Ever since I learned to love reading, I've always found nutritional food labels fascinating.
Little did I know, this fascination can be dangerous if it's turned into obsession.
At the early age of 14, I picked up the hobby of scanning the nutrition facts section of every food product that piqued my interest like it was my only damn business.
I scrutinized every detail of them all. I focused solely on the caloric content.
Ninety calories was OK, but anything more than 120 was just too much.
That meant my once favorite snacks no longer made it to our cart of groceries. They were replaced by bland packaged goods I pretended to like.
Along with this newly discovered activity were other things I had trained myself to do.
I reduced my carbohydrate intake. I drank a big glass of water before every meal to prevent myself from eating too much. I refused to eat dessert.
Once I mastered the art of shrinking myself, people no longer saw the person I was before.
Every single change I made then really did help me lose weight.

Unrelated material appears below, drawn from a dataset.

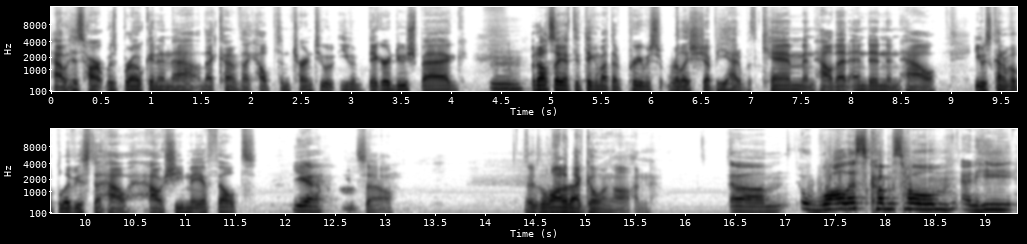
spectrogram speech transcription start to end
how his heart was broken and that that kind of like helped him turn to an even bigger douchebag Mm, but also you have to think about the previous relationship he had with kim and how that ended and how he was kind of oblivious to how how she may have felt yeah. so there's a lot of that going on. Um, Wallace comes home and he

I lost a lot of weight, for that matter.
In fact, I even needed to have all my uniforms altered because they no longer fit me.
People praised me.
My God, did they praise me.
They all wanted to know how I did it.
But every time they asked me these questions, I just shrugged. I told them it was no big deal.
In reality, I wanted to scream at all of them and tell them the truth.
I let them get the best of me.
I chose to change my ways because I saw the way they looked at me.
I was asked a couple of times what my secret was, but I doubt they really wanted to know.
I'm sure they were already aware of it. I starved myself to get the results I was strutting for their eyes to see.
If they really wanted to know what my secret was, they’d bother asking me if I was okay.
The truth is, I wasn’t.
For the longest time possible, I was too conscious of every food I had to ingest.
All my meals had to be planned out a day early. I listed every single thing I put in my mouth.
I worried a little too much about something that’s supposed to be basic.
These habits made me anxious and insecure. I began to wonder why people still looked up to me, saying they admired my discipline.
I was the only who noticed that I was starting to disappear.
At the early age of 14, I began to prioritize losing weight like it was my lifeline.
Nine years later, I have yet to revise it.
Yes, I admit it: I’m still struggling with odd eating habits.
I still leave my plates unfinished from time to time.
I still refuse desserts more often than not.
I still have debates at the back of my mind before I take my first bite.
I still have messed up eating habits, and I don’t need people telling me what they think of them.
I'm owning up to the fact that whatever damn opinion you’re going to have has probably crossed my mind a couple of times already.
I understand what you think about me.
But please understand I am trying my best to stop making it seem like my weight defines me as a person.
Because, clearly, people like you have taught me otherwise.
I'm not blaming anyone for the situation I went through (and am still going through).
But I hope this serves as an eye-opener to each and every single one of us.
We have to be careful with every word that comes out of our mouths because believe it or not, it’s true what they say: Words cut deeper.
As for those of you currently experiencing this type of condition, I want you to know that it helps to talk to somebody about it.
I’m no expert -- especially considering the way I’ve been fighting to free myself -- but I hope you’re aware that it’s going to be okay.
I don’t know when, but I do know how.
Learn to prioritize your well-being more than the criticisms you’re so afraid to hear.
Let’s take it one step at a time.